● Required work: Print the line containing "Spectrograms of 2 recordings, in order." and all lines after it to the end of the records below, exactly as written. No pictures.

● Collected data:
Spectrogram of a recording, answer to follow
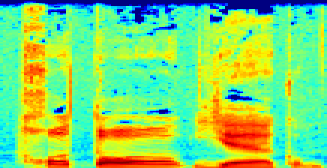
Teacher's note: خ اور طا دونوں ہیوی لیٹر، یا کو ہیوی نہ ہونے دیں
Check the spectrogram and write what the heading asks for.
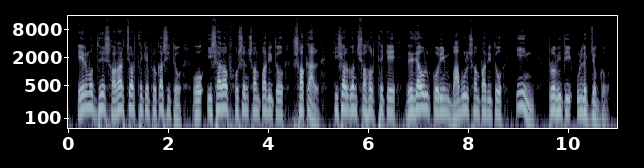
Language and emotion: Bengali, neutral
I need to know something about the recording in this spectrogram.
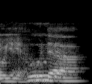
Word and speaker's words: Yehuda: judaic religion judaic or Yehuda that is the correct pronunciation with the Y not with the J because there's no J in Hebrew what is happening is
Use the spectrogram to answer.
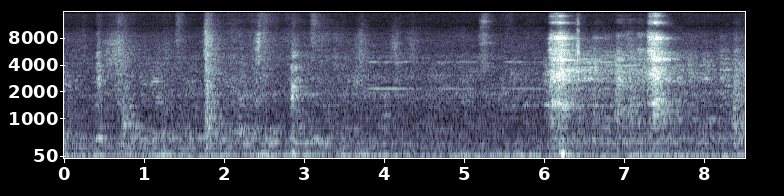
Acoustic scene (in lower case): restaurant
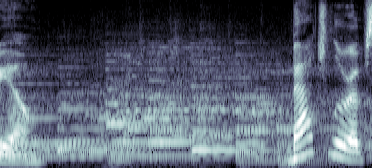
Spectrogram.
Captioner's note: audience cheers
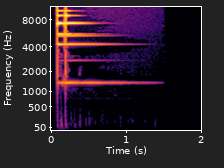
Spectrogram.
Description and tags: Calling Bell 02
Bell, Ringing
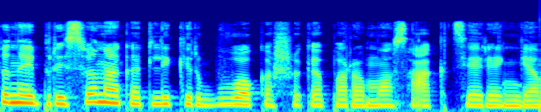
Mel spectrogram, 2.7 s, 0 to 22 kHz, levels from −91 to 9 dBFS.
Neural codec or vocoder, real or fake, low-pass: none; real; 10.8 kHz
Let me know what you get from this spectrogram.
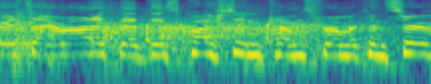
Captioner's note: applause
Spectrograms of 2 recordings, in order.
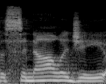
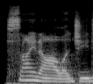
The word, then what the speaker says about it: Synology: My husband, who likes to gift me with tech because it's an easy get, decided that he would grant my request of a Synology or a Synology, depending on how you want to pronounce it, DS220 plus NAS system.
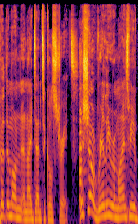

● Answer to this task:
Spectrograms of 2 recordings, in order.
The word, then what the speaker says about it: Synology: My husband, who likes to gift me with tech because it's an easy get, decided that he would grant my request of a Synology or a Synology, depending on how you want to pronounce it, DS220 plus NAS system.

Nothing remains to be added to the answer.